*Your task*
Images aside, the whole listing should be written out word for word.

*Records provided*

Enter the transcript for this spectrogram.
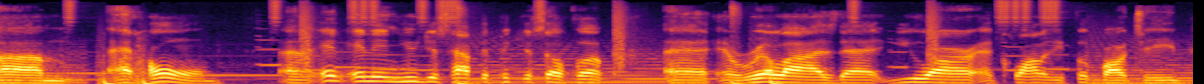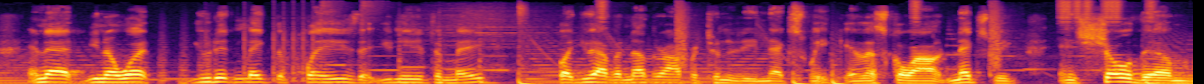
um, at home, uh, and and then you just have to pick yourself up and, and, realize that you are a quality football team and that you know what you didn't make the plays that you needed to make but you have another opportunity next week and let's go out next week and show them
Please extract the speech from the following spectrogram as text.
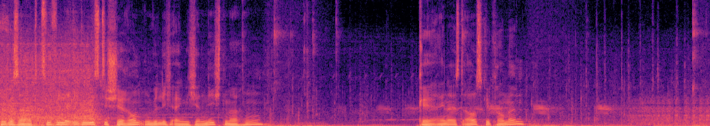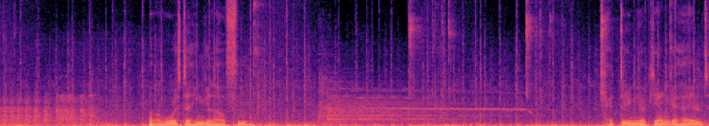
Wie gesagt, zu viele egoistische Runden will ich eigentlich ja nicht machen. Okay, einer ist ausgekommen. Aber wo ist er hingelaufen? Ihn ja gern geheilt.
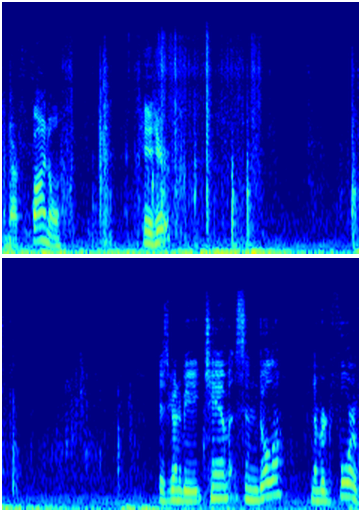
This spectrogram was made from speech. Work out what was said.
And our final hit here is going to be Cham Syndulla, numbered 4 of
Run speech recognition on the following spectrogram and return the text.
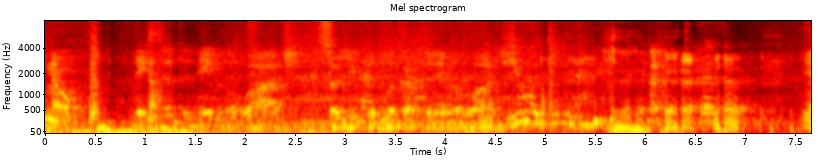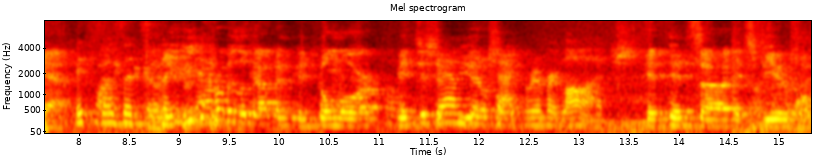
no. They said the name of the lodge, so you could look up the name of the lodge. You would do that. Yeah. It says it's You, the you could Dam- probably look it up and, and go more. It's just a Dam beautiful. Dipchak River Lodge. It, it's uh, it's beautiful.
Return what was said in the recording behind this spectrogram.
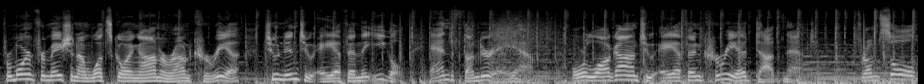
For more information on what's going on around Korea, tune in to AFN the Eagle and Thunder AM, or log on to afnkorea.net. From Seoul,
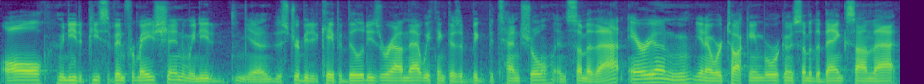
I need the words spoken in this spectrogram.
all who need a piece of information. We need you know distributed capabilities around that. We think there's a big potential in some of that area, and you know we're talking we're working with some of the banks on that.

*Your response*
Enter the transcript for this spectrogram.
um, at home, uh, and and then you just have to pick yourself up and, and, realize that you are a quality football team and that you know what you didn't make the plays that you needed to make but you have another opportunity next week and let's go out next week and show them
Please extract the speech from the following spectrogram as text.
Wie gesagt, zu viele egoistische Runden will ich eigentlich ja nicht machen. Okay, einer ist ausgekommen. Aber wo ist er hingelaufen? Ihn ja gern geheilt.
This spectrogram was made from speech. Work out what was said.
And our final hit here is going to be Cham Syndulla, numbered 4 of
Run speech recognition on the following spectrogram and return the text.
no. They said the name of the lodge, so you could look up the name of the lodge. You would do that. Yeah. It says it's You, the you could Dam- probably look it up and, and go more. It's just a Dam beautiful. Dipchak River Lodge. It, it's uh, it's beautiful.
Return what was said in the recording behind this spectrogram.
For more information on what's going on around Korea, tune in to AFN the Eagle and Thunder AM, or log on to afnkorea.net. From Seoul,
I need the words spoken in this spectrogram.
all who need a piece of information. We need you know distributed capabilities around that. We think there's a big potential in some of that area, and you know we're talking we're working with some of the banks on that.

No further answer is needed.